Companies on High Alert for Unemployment Fraud

Proactive Measures to Thwart Unemployment Fraud

In the past few months, the TrustedSec Incident Response team has responded to several incidents of unemployment benefit fraud. Due to the pandemic and nationwide lockdowns, there has been an extremely high volume of unemployment claims submitted across the United States, and with greater instances of fraud making it difficult for states to investigate, there is high confidence that the fraudulent unemployment claims are due to increased crime group activity. Issues that stem from this form of fraud can include employee information being leaked, stolen, or bought and sold within darknet marketplaces and forums.

Bank of America estimated that fraud in California’s unemployment benefits system alone could now total $2 billion in losses. Bank of America identified 640,000 accounts with suspicious activity that need to be investigated. Making matters potentially worse, multiple reports indicate that more than 533 million Facebook users were recently hacked, and their private data was released to a hacking forum. According to Business Insider, the hack affects users from 106 countries, including more than 32 million people in the U.S.

Information Gathering Methods for Unemployment Fraud

Generally, traditional forms of social engineering, such as phishing emails targeted at senior leadership, had been the main avenues of reconnaissance and attack.  However, a new method has emerged. Cybercriminals have evolved into selling tutorials on filing a fraudulent claim or obtaining access to taxpayers’ unemployment relief accounts via darknet or criminal forums.  

This transfer of knowledge occurs via applications such as Telegram that provide cloud-based anonymous messaging and a repository of tips and advice. Currently, there is a step-by-step playbook that scammers can follow. Tutorials and methods related to conducting unemployment fraud are selling for anywhere between $5 to $100, depending on the targeted state. Databases of hacked information will typically charge $2 in cryptocurrency for the date of birth and Social Security number of their targets, making the overall investment very low. 

Scammers rely on people who have not already filed on their own to follow these methods to file their fictitious claims. In some cases, it’s as simple as filing a claim.  In others where the state requires additional information, they will simply use public aggregation websites such as Verified or Truthfinder to get the information they need. This can include vehicles driven, familial maiden names, locations lived, and even dating profiles. Money will then be laundered through online accounts and people with legitimate U.S. bank accounts.  Because of the easy success of the fraud at scale, this method will continue to gain traction.

What Role do Employers Play?

Fortunately, of the incidents TrustedSec has investigated, all have resulted in the same findings: There was no internal compromise or compromise from an associated (cloud) service (such as ADP, Paychex, etc.) that manages employee PII. Peers at other firms have had similar findings. The core issue has resided outside of the organization’s borders, which unfortunately is something that many organizations have minimal control over. At most, the individual victims may be targeted through spear-phishing attack, which can lead to personal information compromise.
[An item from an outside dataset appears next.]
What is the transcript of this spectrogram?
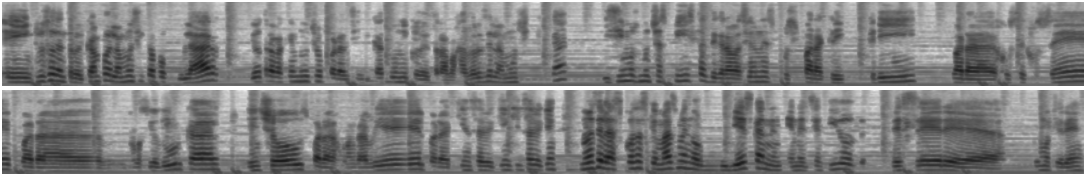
e incluso dentro del campo de la música popular, yo trabajé mucho para el Sindicato Único de Trabajadores de la Música, hicimos muchas pistas de grabaciones pues para Cri Cri, para José José, para Rocío Durcal, en shows para Juan Gabriel, para quién sabe quién, quién sabe quién. No es de las cosas que más me enorgullezcan en, el sentido de, ser, eh, ¿cómo diré?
A few actions that TrustedSec recommends to ensure your organization is on top unemployment fraud are: